But what’s cool about the hand motions is that children will get really excited about doing the hand motion that they will actually push themselves to find a connection just so they can do the fun hand gesture. So use that to your advantage.
I’m going to try to describe the hand motions I used and then you can adapt and change them up if you’d like. So what we did in my classroom is once a child made a connection, I would have them raise their hand and announce what connection they had made. As they vocally answered me, they would also do the hand motion. You can do the same with your child except you may want to skip the part where they raise their hand.
For the word text, place the palms of your hands together and then open them to make it seem like you are opening a book. So for text-to-text connections, you’ll do each hand motion every time you say the word. Text (open your hands) to (close them back up) text (open your hands again).
For the word self, you’ll point at yourself if you are the one making the connection. So for the text-to-self, you’ll say bring your palms together and say text (open your hands) to (close them back up) self (and point at yourself).
For world, I generally draw a circle with my hands. I bring both hands to eye level, place my thumbs next to each other and bring the hands down and away from each other to make a circle. So you’ll want to do the same thing, palms together to say text (open your hands) to (close them back up) world (and do the circle motion).
Again if you think that’s going to work with your kids go for it. Some kids find that really entertaining. If not, you can skip that all together and move on with your connections. I always say you have to keep the language journey as fun as possible! Find what works best and get started on making connections.
Now to make this easier for you and make sure you implement this strategy, I’ve put together a free PDF to help you on your journey to making connections. One way to really ensure that your child is internalizing the connections they are making is by jotting them down. They can either write the connections or if they are not able to write just yet, they can draw the connection.

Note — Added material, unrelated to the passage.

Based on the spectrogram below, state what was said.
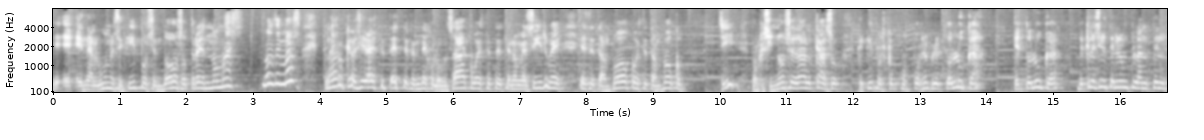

So I’ve made some worksheets that you can use for your connections. There’s a few question that you can use as well on the sheet to trigger your child to make connections. You can print these worksheets from the website and then have your child populate them with the connection they are making. Then you can display them on the wall in your child’s room if you’d like, you can make a notebook collecting them all, you can place them in your library. It’s just one more way to encourage them to use the strategy.
You can find the worksheet for free at bilingualavenue.com/episode18 You can also find a transcript of what I shared today in case you want to look through it and read the content. You can actually find the transcript for all of the Question and Answer episodes on the website in case you wanted to revisit any of them again.
Well Rafael, thank you so much for submitting your question. I wish you the best of luck on your reading comprehension journey. Stay tuned for many more strategies in the coming weeks.
For anyone else, if there are any other lingering questions about any of the information I covered today, feel free to send me a note at bilingualavenue.com/contact
May you have fun travels on your language journey. Hope to see you again on the avenue.